The Sacramental Life: Holy Eucharist
Also known as the Lord's Supper or Holy Communion, the Eucharist is the center of our common worship as the church. At the Eucharist, we as Christians encounter the Real Presence of Christ. During the Eucharist we remember the sacrifice that Christ made on our behalf, and glory in our union with him in his resurrection. We celebrate the Eucharist frequently, as we believe it to be the spiritual food we need to sustain us in our spiritual journeys and everyday life. At St. Andrew's, we celebrate the Eucharist each Sunday, and on many of the major feast days of the church year.
In spite of the diversity of worship styles in the Episcopal Church, Holy Eucharist always has the same components and the same shape, divided into the Liturgy of the Word and the Liturgy of the Table.
The Liturgy of the Word
We begin by gathering the community through hymns and a prayer asking God to be with us as we worship.
Next, we listen to Scripture, typically hearing four different readings from the Bible.: a reading from the Old Testament, a Psalm, something from the Epistles in the New Testament, and a reading from the Gospels. The psalm is recited or sung by the congregation. The priest proclaims the Gospel reading in the midst of the congregation, as a sign that Christ the Word is present in the midst of the church.
A sermon interpreting the readings follows the Gospel. The congregation then proclaims the Nicene Creed, which has been the core statement of faith used by Christians since it was written in the 4th century.
Next, the congregation prays together—for the Church, the World, and those in need. We thank God for all the good things in our lives, and finally, we pray for those who have died. The priest collects the Prayers of the People with a closing prayer.
On most Sundays, the congregation confesses their sins before God and one another. This is a corporate prayer of confession of those things we remember personally, things we have done and those we have left undone. This is followed by a pronouncement of absolution, as God is always ready to forgive our sins.
The congregation then greets one another with a handshake or a hug as a sign that they share "the peace of Christ.”
The Liturgy of the Table
After announcements are made, we sing a hymn while an offering of money is collected and is brought up to the Altar along with bread and wine. The priest sets the table, putting the wine into a cup called a chalice and putting the wafers of bread on a shallow dish called a paten.
The priest then greets the people with "the Lord be with you", and the people respond "and also with you". Then the priest continues to lead the congregation in the Eucharistic Prayer. This prayer of thanksgiving to God recalls God's goodness in creating the world, in finding ways to reach to us in our sinfulness, and most importantly in God's gift of Jesus Christ to be our savior. The prayer continues with the words Jesus used at the Last Supper when he commanded the church to continue the meal in remembrance of him.
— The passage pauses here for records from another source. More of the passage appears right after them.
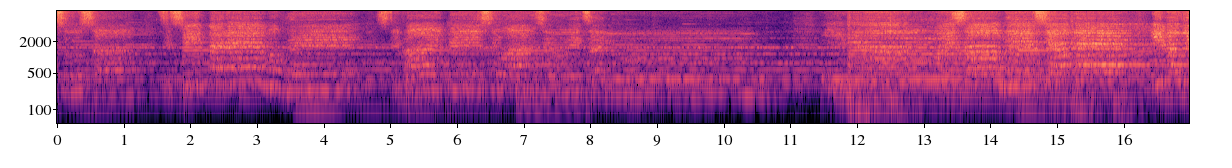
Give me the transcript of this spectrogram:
Ісуса, цей світ перемогли, співаю пісню Агнцю і царю. Ім'я Твоє славне святе і.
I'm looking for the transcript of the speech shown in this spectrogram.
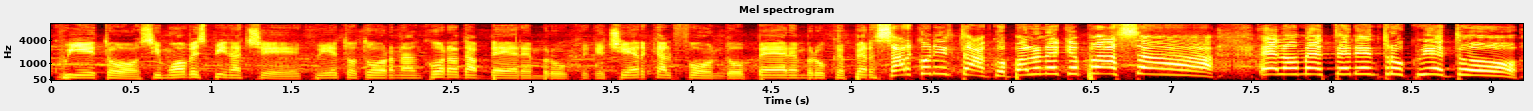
Quieto, si muove Spinacè, Quieto torna ancora da Berenbrook che cerca il fondo, Berenbrook per Sar con il tacco, pallone che passa e lo mette dentro Quieto,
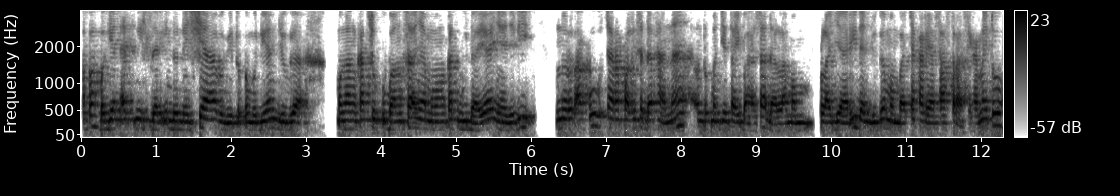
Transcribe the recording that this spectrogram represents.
apa bagian etnis dari Indonesia begitu. Kemudian juga mengangkat suku bangsanya mengangkat budayanya. Jadi menurut aku cara paling sederhana untuk mencintai bahasa adalah mempelajari dan juga membaca karya sastra sih karena itu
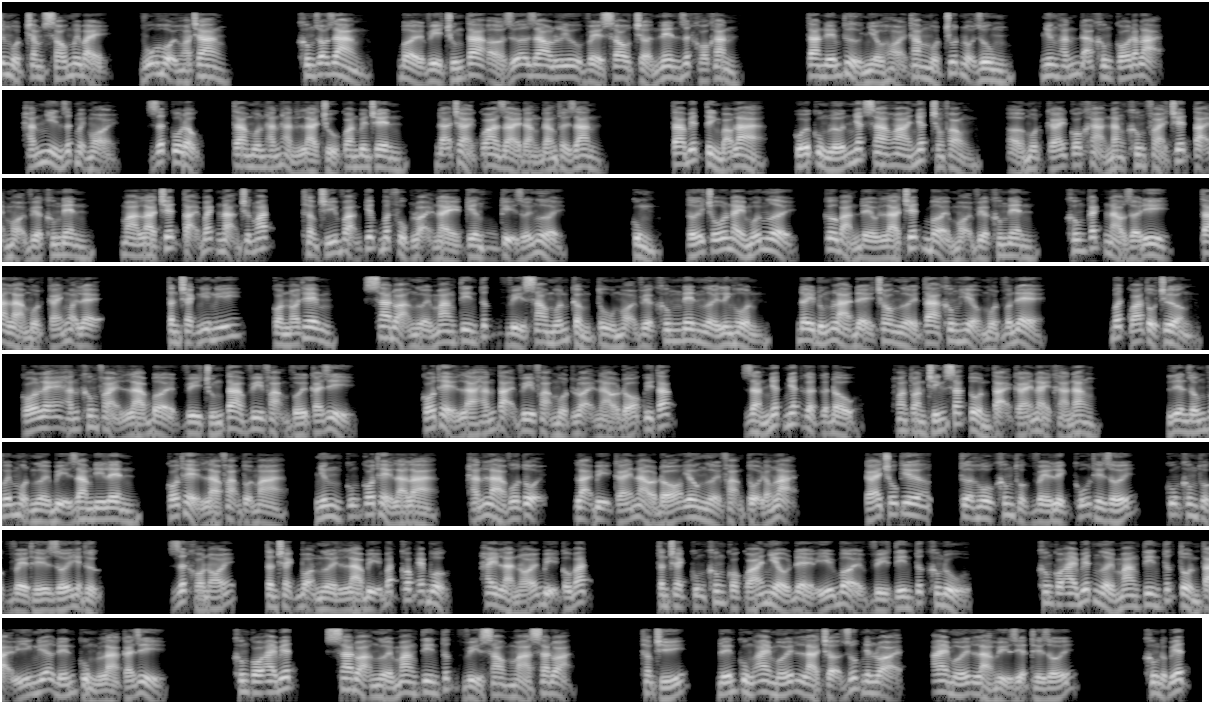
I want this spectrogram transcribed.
chương một trăm sáu mươi bảy, vũ hội hóa trang. Không rõ ràng, bởi vì chúng ta ở giữa giao lưu về sau trở nên rất khó khăn. Ta nếm thử nhiều hỏi thăm một chút nội dung, nhưng hắn đã không có đáp lại. Hắn nhìn rất mệt mỏi, rất cô độc, ta muốn hắn hẳn là chủ quan bên trên, đã trải qua dài đằng đắng thời gian. Ta biết tình báo là, cuối cùng lớn nhất xa hoa nhất trong phòng, ở một cái có khả năng không phải chết tại mọi việc không nên, mà là chết tại bách nạn trước mắt, thậm chí vạn kiếp bất phục loại này kiên kỵ dưới người. Cùng, tới chỗ này mỗi người, cơ bản đều là chết bởi mọi việc không nên, không cách nào rời đi, ta là một cái ngoại lệ. Tần trạch nghĩ nghĩ, còn nói thêm sa đọa người mang tin tức vì sao muốn cầm tù mọi việc không nên người linh hồn, đây đúng là để cho người ta không hiểu một vấn đề. Bất quá tổ trưởng, có lẽ hắn không phải là bởi vì chúng ta vi phạm với cái gì. Có thể là hắn tại vi phạm một loại nào đó quy tắc. Giản nhất nhất gật gật đầu, hoàn toàn chính xác tồn tại cái này khả năng. Liền giống với một người bị giam đi lên, có thể là phạm tội mà, nhưng cũng có thể là là, hắn là vô tội, lại bị cái nào đó yêu người phạm tội đóng lại. Cái chỗ kia, tựa hồ không thuộc về lịch cũ thế giới, cũng không thuộc về thế giới hiện thực. Rất khó nói, tần trạch bọn người là bị bắt cóc ép buộc, hay là nói bị câu bắt tần trạch cũng không có quá nhiều để ý bởi vì tin tức không đủ. Không có ai biết người mang tin tức tồn tại ý nghĩa đến cùng là cái gì. Không có ai biết, sa đọa người mang tin tức vì sao mà sa đọa. Thậm chí, đến cùng ai mới là trợ giúp nhân loại, ai mới là hủy diệt thế giới. Không được biết.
We end by asking that the Holy Spirit descend, and make Christ truly present in the bread and the wine, that we may offer it and ourselves to God to the service of the kingdom of heaven.
The congregation responds to this prayer with Amen or 'so be it', and we then pray the Lord's Prayer.
The bread is broken, and the church comes forward to communion with the words "the gifts of God for the people of God."
At the end of the Eucharist, the congregation prays once more in thanksgiving, and then is dismissed to go forth into the world to the life of service God. has called each of us to take up. "Go in peace, to love and serve the Lord!"